If a vendor’s staff member ran up a big room service bill, “that was on them,” said David Cusack, who was executive director of the second committee. “They had a per diem, and they were supposed to eat on that.”
For Bush’s second inaugural, too, vendors were required to build their expenses into their contracts, Jenkins said. He said his committee did not even hire vendors from outside the Washington area because “there was no need to.”
The Trump inaugural committee covered not only a fixed per diem for the people brought in by WIS Media, but picked up expenses including room service, cab rides for assistants who dropped off laundry and an order of McDonald’s. All told, those expenses came to $227,511.
In less than two months, WIS billed $31,000 for hotel rooms described as Reynaga’s, including nearly $18,000 for rooms at the Trump International Hotel, according to detailed expense documents reviewed by The Times. He also billed thousands of dollars for meals, room service and travel. On one day, he charged a $560 Amtrak train ticket from New York to Washington, plus a $251 first-class upgrade to meet with Barrack. That was followed by a $100 Uber ride the next day to “get to Tom’s plane,” the records show.
The spokesman for WIS said WIS expenses were paid through business cards tied to a few senior officials of the firm, including Reynaga, meaning that Reynaga could have been paying for other employees’ costs.
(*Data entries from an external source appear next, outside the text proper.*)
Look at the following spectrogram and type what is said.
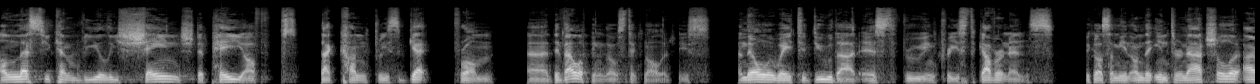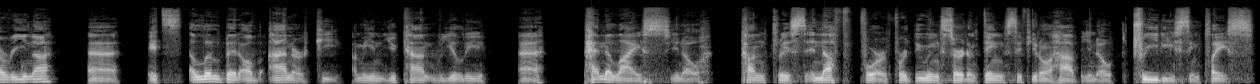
unless you can really change the payoffs that countries get from uh, developing those technologies. And the only way to do that is through increased governance. Because, I mean, on the international arena, uh, it's a little bit of anarchy. I mean, you can't really uh, penalize, you know, countries enough for, for doing certain things if you don't have, you know, treaties in place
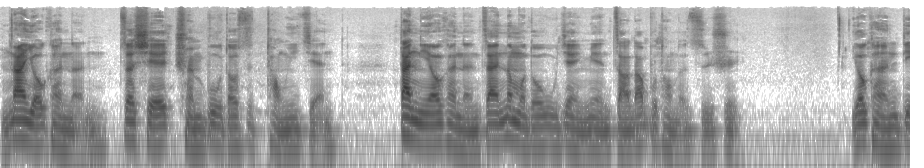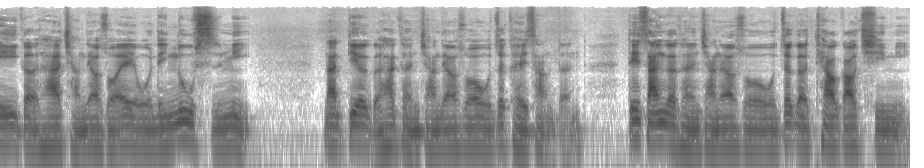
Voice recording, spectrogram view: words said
那有可能这些全部都是同一间，但你有可能在那么多物件里面找到不同的资讯。有可能第一个他强调说：“哎，我零入十米。”那第二个他可能强调说：“我这可以长灯。”第三个可能强调说：“我这个挑高七米。”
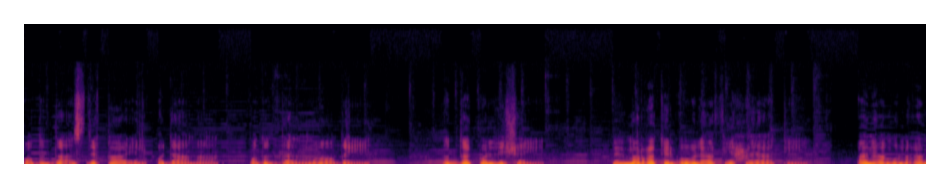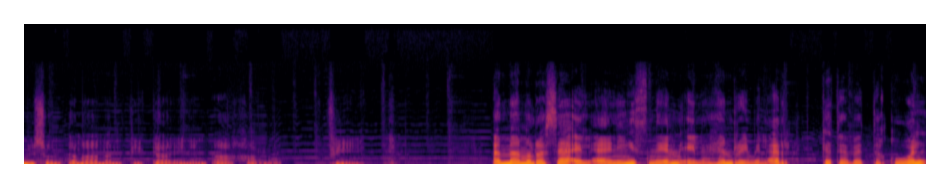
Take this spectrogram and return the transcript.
وضد أصدقائي القدامى وضد الماضي ضد كل شيء. للمرة الأولى في حياتي أنا منغمس تماما في كائن آخر فيك. أما من رسائل اني سنين إلى هنري ميلر كتبت تقول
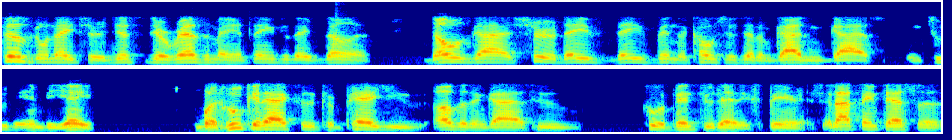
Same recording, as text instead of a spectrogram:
physical nature, just their resume and things that they've done. Those guys, sure, they've they've been the coaches that have gotten guys into the NBA, but who could actually prepare you other than guys who who have been through that experience? And I think that's a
He also said staff members stayed at the Trump International Hotel “at the explicit direction” of inaugural committee officials.
A former official of the inaugural committee denied that the WIS employees were required to stay at the Trump hotel.